Samuel Dunlop, CMG served in several capacities as a member of the Straits Settlements civil service but is perhaps best known as the Inspector-General of Police, in Singapore.

Pangkor Treaty 1874[edit]

The Pangkor meeting took place in the middle of January 1874 on board the H. M. S. Pluto moored off the picturesque Island of Pangkor, off Perak state – the oldest Sultanate of the three Western states.

The three parties involved in the fateful engagement were the British, the Malay rulers, and the Chinese.

British Officials Present were:

The Malay rulers present were

  • Raja Abdullah
  • Raja Idris
  • Raja Bendahara
  • the Mantri Ngah Ibrahim
  • the Temenggong
  • the Shahbandar
  • the Raja Mahkota
  • the Laxamana
  • the Dato Sagor

Twenty six Chinese were present, led by their respective headmen, Chin Ah Yam of the Ghee Hins and Chung Keng Quee of the Hai Sans as well as Chinese interpreter, (Marcus Chong or Wong Ah Chong).

Pacification Commission[edit]

In 1875 he was appointed to the Commission for the Pacification of Larut serving alongside fellow commissioners McNair, Swettenham, Pickering and Capitans China Chung Keng Quee and Chin Seng Yam.

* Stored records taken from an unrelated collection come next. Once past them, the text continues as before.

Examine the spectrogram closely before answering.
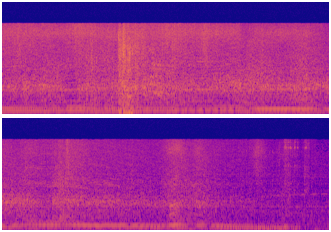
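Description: Tyres crunch over rough dirt.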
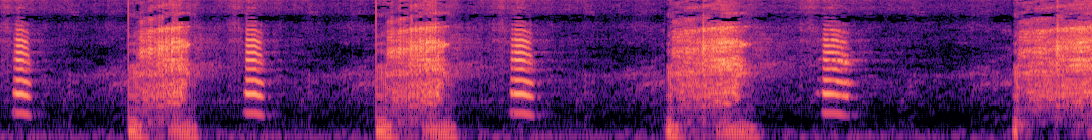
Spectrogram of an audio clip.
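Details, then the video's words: Male pet cockatoo trying to say "I love you" in English, a phrase he often says; short nasal harmonic notes alternate with raspy, breathy bursts in an uneven repeating pattern, several rounds in quick succession. "My Cockatoo trying to say "I love you""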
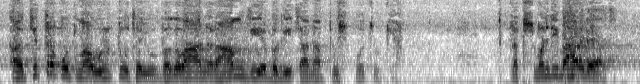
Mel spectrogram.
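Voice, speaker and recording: A man giving a devotional storytelling discourse, moving between soft murmured asides and loud raised exclamations, now and then singing verses slowly. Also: fairly high pitch, big-room sound, a little hiss or hum, poor audio. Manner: slowly sings scripture verses. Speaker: spiritual storyteller.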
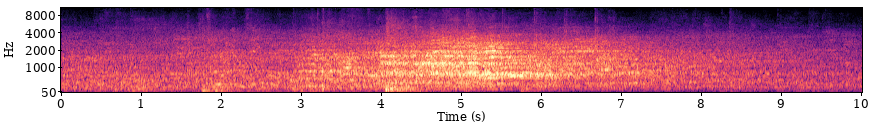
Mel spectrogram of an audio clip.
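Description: A large crowd cheers and shouts loudly in a large echoing hall, rising and then fading.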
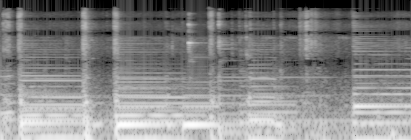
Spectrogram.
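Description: Two acoustic guitars playing strummed and picked chords, ending with a last chord struck near the end that rings on and fades.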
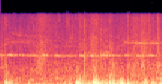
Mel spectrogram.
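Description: Racing pigeons cooing at their loft on a cold, windy day: soft, low repeated coos swelling and fading close by, with light rustling and no talk.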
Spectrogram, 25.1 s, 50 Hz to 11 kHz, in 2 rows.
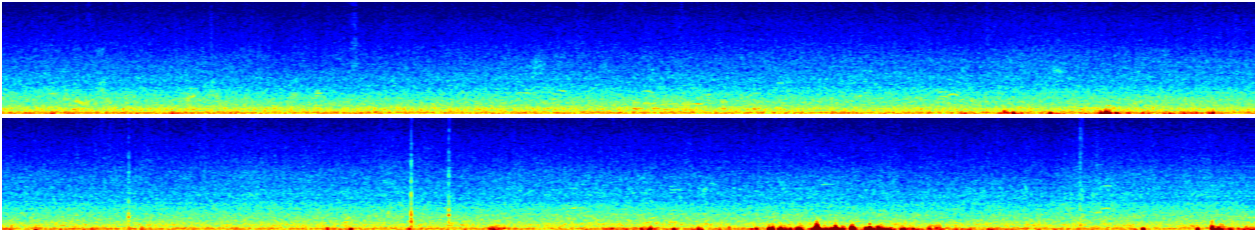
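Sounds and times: fast river water rushing: 0.0s - 25.0s
wind buffeting microphone: 9.4s - 14.3s, 15.7s - 25.0s.

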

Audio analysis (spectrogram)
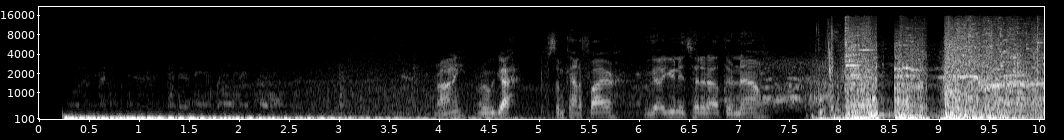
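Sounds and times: deep loud rumble: 0.2s - 5.0s
people talking indistinctly: 0.3s - 7.9s.

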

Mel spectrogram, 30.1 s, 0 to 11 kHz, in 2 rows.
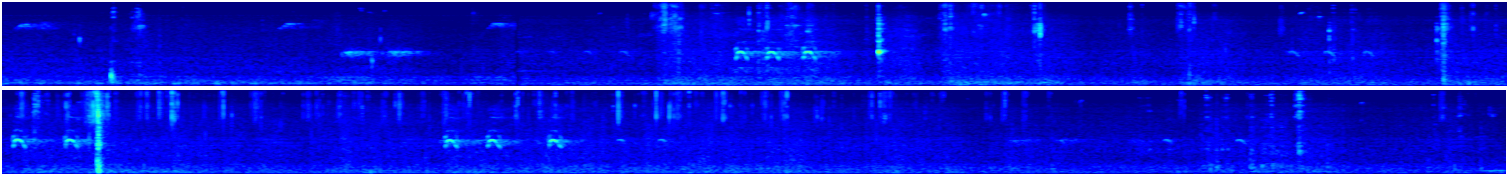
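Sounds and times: crows cawing: 7.3s - 8.4s, 15.1s - 16.0s, 19.4s - 20.8s
sharp clicks and snaps: 14.3s - 25.6s.

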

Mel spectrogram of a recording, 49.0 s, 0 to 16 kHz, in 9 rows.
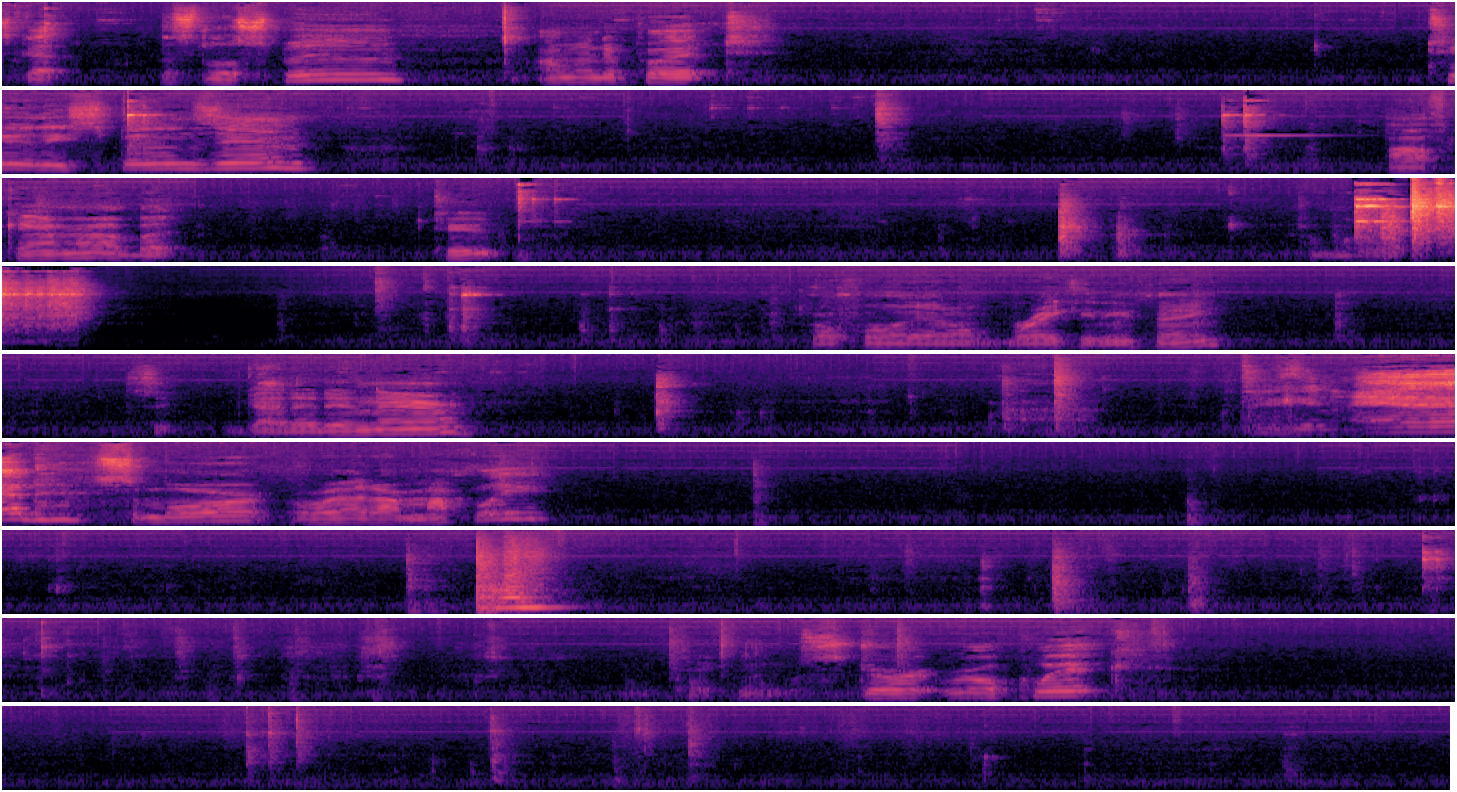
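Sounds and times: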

Inspector-General of Police[edit]

Captain, Major, and then Colonel, Samuel Dunlop served in Singapore as the Inspector-General of Police of the Straits Settlements in 1875 succeeding Thomas Dunman and held that position till 1890, handing over the reins to RW Maxwell (1891-1895).

Singapore Municipality[edit]

Samuel Dunlop was President of the Singapore Municipal Commission in 1887.

Trustee Presbyterian Church, Singapore[edit]

In 1899 together with Robert Little, John Hutchinson Robertson, John Anderson, Robert Jamie, Alexander Maughan Martin, Thomas Cuthbertson, William McKerrow and William Alexander Pickering, Samuel Dunlop became a trustee of the Presbyterial Church in Singapore.

Freemason District Grandmaster, Singapore[edit]

On 28 December 1885, Colonel Samuel Dunlop was installed as District Grand Master of the Freemasons in Singapore (1885-91) by W Bro Cargill. The Straits Times Overland Journal of 17 December 1878 reported a meeting of 20 Brethren at the Exchange Rooms. It was resolved that a new Masonic Hall should be erected. To cover the cost, promises were made that 240 shares of $25 each should be subscribed for, "owing, in great measure, to the energy of Major Dunlop". He was Worshipful Master of The Lodge of St George in 1879-80 and District Grand Master from 1885-1891, succeeding R.W. Bro. W. H. M. Read.

Dunlop Street[edit]

Dunlop Street in Singapore's Little India area (originally known as Rangasamy Road), is believed to have been named after Samuel Dunlop. [1]

See also[edit]